[Stored items]

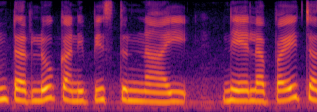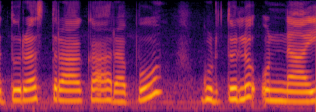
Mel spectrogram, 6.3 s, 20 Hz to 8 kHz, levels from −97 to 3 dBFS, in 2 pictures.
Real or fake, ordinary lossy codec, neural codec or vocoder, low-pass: real; none; none; none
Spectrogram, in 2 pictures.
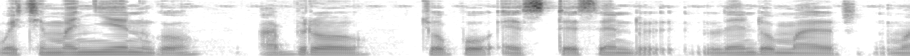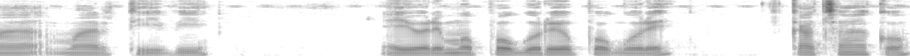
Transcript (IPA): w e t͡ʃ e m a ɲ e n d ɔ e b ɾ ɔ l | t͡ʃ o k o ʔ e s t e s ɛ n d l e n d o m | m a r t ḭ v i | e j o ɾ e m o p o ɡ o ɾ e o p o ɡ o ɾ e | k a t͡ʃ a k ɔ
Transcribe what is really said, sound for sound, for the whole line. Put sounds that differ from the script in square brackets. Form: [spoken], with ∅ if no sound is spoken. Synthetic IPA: w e t͡ʃ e m a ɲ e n [ɡ] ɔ [a] b ɾ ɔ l | t͡ʃ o [p] o ʔ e s t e s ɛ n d l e n d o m | m a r t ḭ v i | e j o ɾ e m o p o ɡ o ɾ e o p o ɡ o ɾ e | k a t͡ʃ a k ɔ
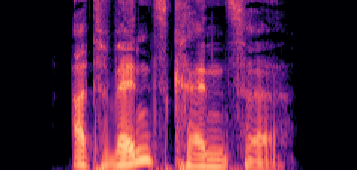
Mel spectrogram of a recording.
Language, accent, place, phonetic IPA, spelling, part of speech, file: German, Germany, Berlin, [atˈvɛnt͡skʁɛnt͡sə], Adventskränze, noun, De-Adventskränze.ogg
- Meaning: nominative/accusative/genitive plural of Adventskranz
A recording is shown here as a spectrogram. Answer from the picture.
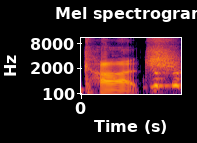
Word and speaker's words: Koch: sorry koch media recently that is actually how it's pronounced no it's it's it's it's it's not coke but it's more aligned with coke than koch no it is koch media i am i am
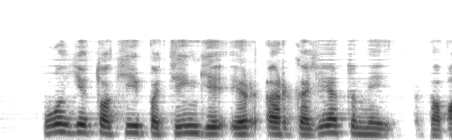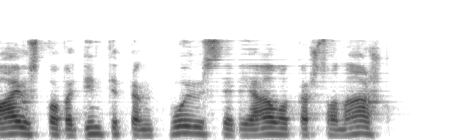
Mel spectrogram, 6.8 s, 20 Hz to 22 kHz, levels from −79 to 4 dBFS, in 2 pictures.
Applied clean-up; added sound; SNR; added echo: neural mask model DeepFilterNet 3.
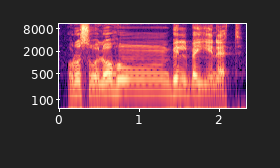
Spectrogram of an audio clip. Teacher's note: الاخفاء الشفوي رسلهم بالبينات في غنه حركتين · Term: الإخفاء الشفوي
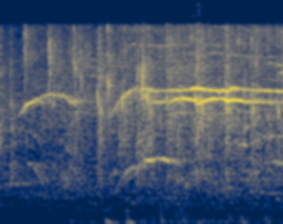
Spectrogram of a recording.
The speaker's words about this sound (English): One of the greatest goalkeepers ever. Ever in the history of this country. Playing for Orlando Pirates, Patson, Gambles, Sparks, Banda. Give him a big round of applause, ladies and gentlemen.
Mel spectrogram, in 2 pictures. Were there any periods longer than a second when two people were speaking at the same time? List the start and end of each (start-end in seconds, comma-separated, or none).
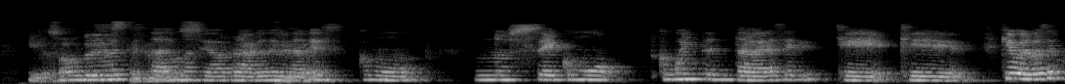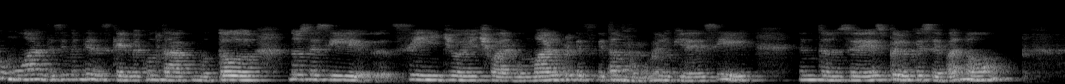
0.8-2.0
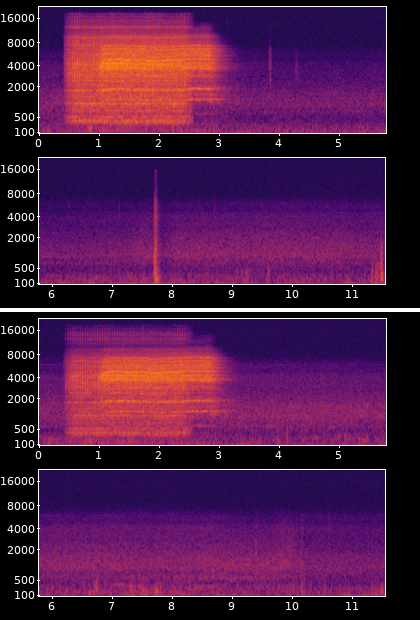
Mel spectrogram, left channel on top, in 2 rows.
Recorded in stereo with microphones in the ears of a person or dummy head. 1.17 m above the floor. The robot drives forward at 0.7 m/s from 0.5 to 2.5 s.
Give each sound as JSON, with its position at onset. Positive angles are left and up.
{"t": 1.0, "sound": "a camera shutter", "side_deg": 35, "distance_m": 0.7}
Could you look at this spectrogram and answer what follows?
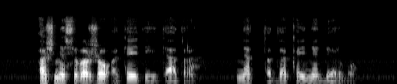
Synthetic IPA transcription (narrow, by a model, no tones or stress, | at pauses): ɐʃnʲɛsʲɪʋɐɾʒɐʊʔɐt̪ʲɛɪt̪ʲɪiːt̪ʲæːt̪ɾɑ̰ː | nʲɛt̪ːɐd̪ɐkɐɪnʲɛd̪ʲɪɾbʊ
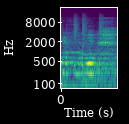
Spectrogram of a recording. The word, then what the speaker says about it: paraphernalia: That's how you say it, paraphernalia.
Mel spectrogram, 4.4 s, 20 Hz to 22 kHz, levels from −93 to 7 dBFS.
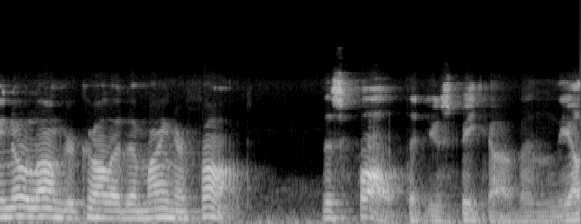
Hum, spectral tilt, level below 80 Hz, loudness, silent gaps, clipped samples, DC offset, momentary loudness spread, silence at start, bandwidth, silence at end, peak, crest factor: none; -8 dB/octave; -36 dBFS; -19 LUFS; none; under 0.1%; under 0.1%; 12 LU; 0 s; 6 kHz; 0 s; -2 dBFS; 16 dB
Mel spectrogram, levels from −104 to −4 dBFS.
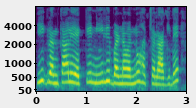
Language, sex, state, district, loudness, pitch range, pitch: Kannada, female, Karnataka, Bangalore, -15 LUFS, 275-330 Hz, 315 Hz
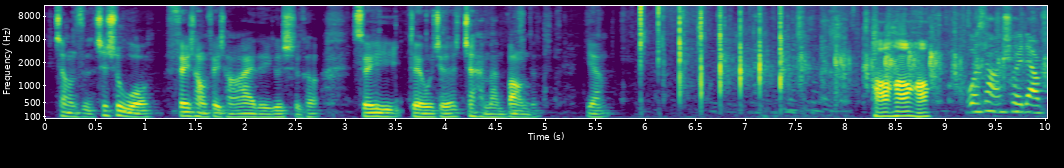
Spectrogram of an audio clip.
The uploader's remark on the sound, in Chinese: 我们80多人在上海一起刷了《熊家餐馆》2，一起碰杯、倒数、跨年，还有after party。我们第二次的线下录制活动。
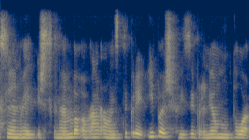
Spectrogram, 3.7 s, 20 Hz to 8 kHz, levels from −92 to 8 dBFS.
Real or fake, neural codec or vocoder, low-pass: fake; autoencoder, 22.05 kHz, a latent of 192 numbers a frame, VITS, trained on one speaker; 7.2 kHz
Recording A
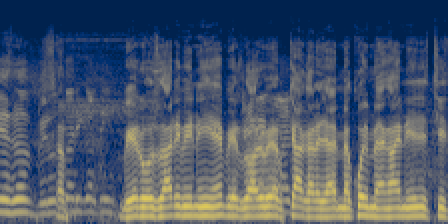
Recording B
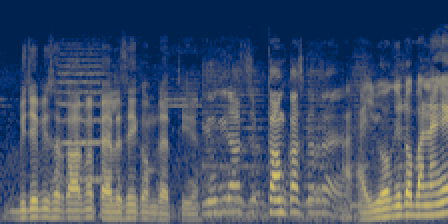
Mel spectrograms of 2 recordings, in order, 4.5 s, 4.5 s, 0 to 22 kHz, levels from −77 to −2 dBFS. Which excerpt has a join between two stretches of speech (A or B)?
B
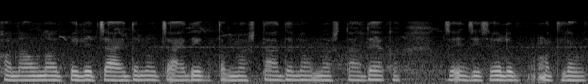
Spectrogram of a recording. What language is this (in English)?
Maithili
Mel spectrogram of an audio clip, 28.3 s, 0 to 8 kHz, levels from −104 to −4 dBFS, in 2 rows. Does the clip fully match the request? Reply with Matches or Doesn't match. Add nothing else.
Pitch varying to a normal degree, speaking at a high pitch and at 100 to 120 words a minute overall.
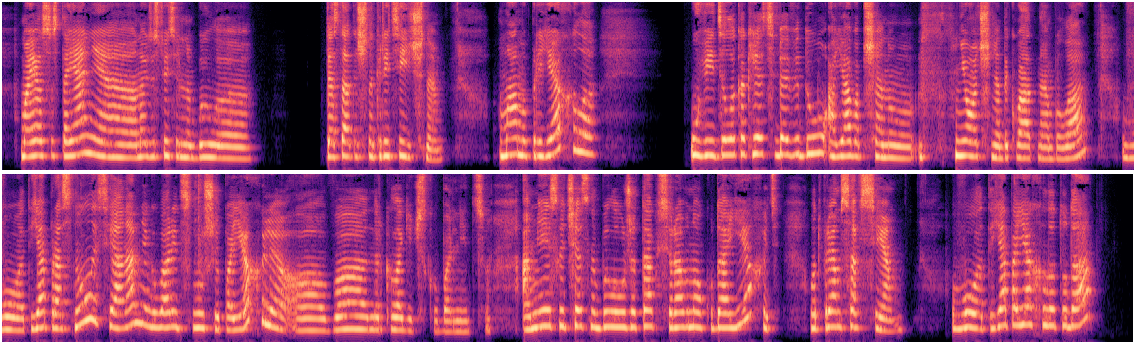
Matches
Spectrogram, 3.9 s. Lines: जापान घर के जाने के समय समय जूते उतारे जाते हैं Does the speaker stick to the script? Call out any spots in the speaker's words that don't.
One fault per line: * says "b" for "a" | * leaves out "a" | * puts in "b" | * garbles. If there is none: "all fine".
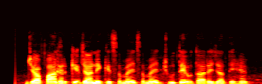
all fine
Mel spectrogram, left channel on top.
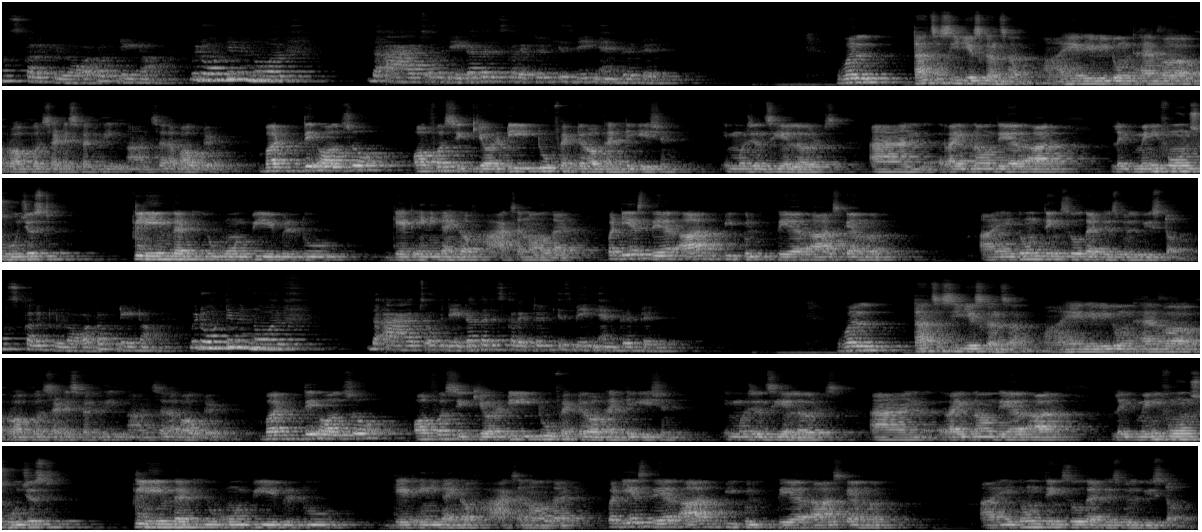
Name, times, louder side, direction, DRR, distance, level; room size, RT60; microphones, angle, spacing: voice 1, 0.0-3.0 3.6-6.6, right 2 dB, 65° right, 1 dB, 0.8 m, -31 dB
voice 2, 8.3-8.8 9.1-14.2 14.5-15.7 16.1-18.7 19.2-20.3 20.7-22.6 23.1-24.5 25.3-27.3 27.8-29.7 30.0-32.8 33.7-35.7, left 1 dB, 70° left, -1 dB, 0.9 m, -27 dB
4.1 x 3.7 x 2.3 m, 0.95 s
head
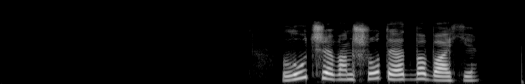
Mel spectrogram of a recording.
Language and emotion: Russian, neutral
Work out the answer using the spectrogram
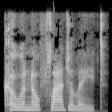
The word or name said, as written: choanoflagellate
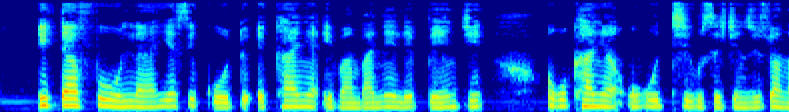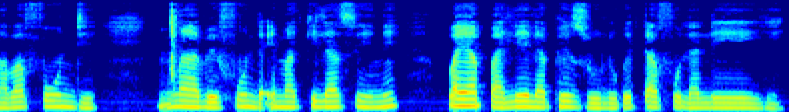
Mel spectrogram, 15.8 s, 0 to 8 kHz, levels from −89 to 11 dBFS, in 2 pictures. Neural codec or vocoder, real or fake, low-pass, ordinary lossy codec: none; real; 7.2 kHz; MP3, 32 kbps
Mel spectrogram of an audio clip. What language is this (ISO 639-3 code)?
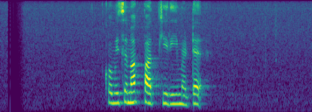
sin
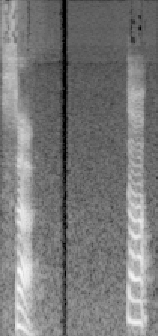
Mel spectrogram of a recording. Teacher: बारीक आवाज से पढ़िए, जुबान दांतों से बाहर नहीं निकालनी है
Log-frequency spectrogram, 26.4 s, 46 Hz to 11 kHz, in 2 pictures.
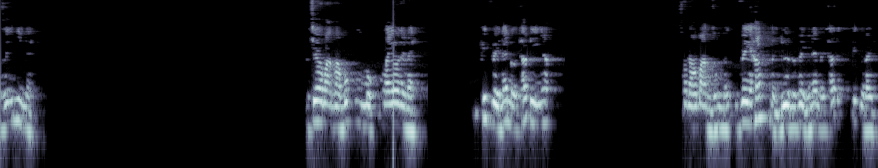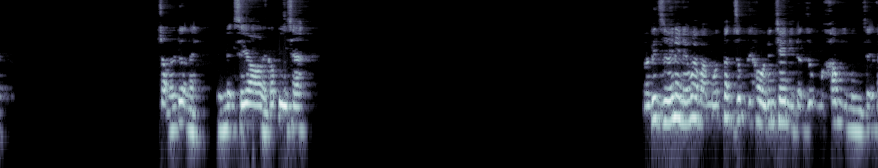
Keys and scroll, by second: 9.6 Escape, 11.9 typing, 14.5 space, 15.5 Escape, 17.6 c, 17.9 o, 18.2 space, 23.3 space.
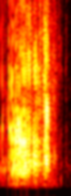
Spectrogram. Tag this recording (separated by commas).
Squeak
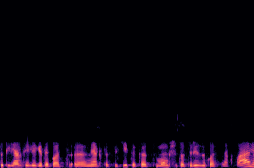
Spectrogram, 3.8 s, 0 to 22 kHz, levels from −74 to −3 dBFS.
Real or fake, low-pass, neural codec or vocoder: real; 7.2 kHz; none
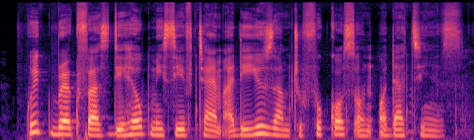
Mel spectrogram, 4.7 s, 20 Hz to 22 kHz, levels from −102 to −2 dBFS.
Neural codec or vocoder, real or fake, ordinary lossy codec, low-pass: none; real; none; none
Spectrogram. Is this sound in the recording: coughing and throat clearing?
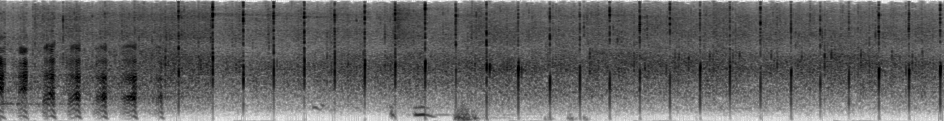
no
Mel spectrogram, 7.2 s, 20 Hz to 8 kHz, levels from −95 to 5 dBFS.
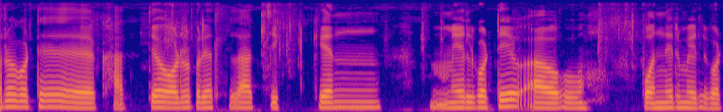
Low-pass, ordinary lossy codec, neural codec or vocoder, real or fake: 7.2 kHz; none; none; real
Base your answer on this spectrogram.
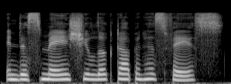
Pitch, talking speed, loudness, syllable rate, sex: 225 Hz, 205 wpm, -16 LUFS, 4.7 syllables/s, female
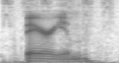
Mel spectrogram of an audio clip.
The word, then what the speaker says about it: barium: game barium based life barium no that's how it's pronounced barium you know like the joke what do you do what do you do with with it with the dead chemist you bury him oh i'm i'm going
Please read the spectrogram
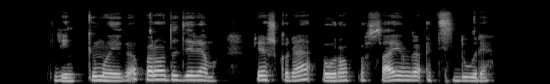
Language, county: Lithuanian, Kaunas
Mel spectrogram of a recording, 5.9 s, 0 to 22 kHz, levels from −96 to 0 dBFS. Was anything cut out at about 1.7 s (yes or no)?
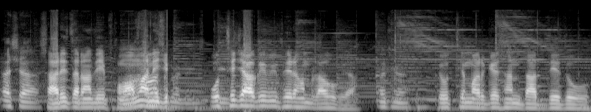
yes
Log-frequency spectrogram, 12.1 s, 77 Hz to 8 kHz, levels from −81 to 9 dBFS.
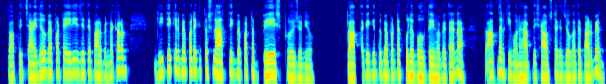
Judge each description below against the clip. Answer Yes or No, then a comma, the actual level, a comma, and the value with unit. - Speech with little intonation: No, average, 3.5 semitones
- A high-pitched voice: No, low, 130 Hz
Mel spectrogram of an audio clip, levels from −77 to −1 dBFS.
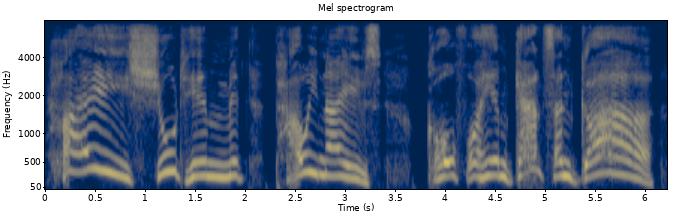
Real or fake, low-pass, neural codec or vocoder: real; 7.2 kHz; none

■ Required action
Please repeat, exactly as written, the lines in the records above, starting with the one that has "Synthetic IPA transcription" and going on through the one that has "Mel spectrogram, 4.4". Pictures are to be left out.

■ Output for this task
Synthetic IPA transcription (narrow, by a model, no tones or stress, | at pauses): ɐʃnʲɛsʲɪʋɐɾʒɐʊʔɐt̪ʲɛɪt̪ʲɪiːt̪ʲæːt̪ɾɑ̰ː | nʲɛt̪ːɐd̪ɐkɐɪnʲɛd̪ʲɪɾbʊ
Spectrogram of a recording. The word, then what the speaker says about it: paraphernalia: That's how you say it, paraphernalia.
Mel spectrogram, 4.4 s, 20 Hz to 22 kHz, levels from −93 to 7 dBFS.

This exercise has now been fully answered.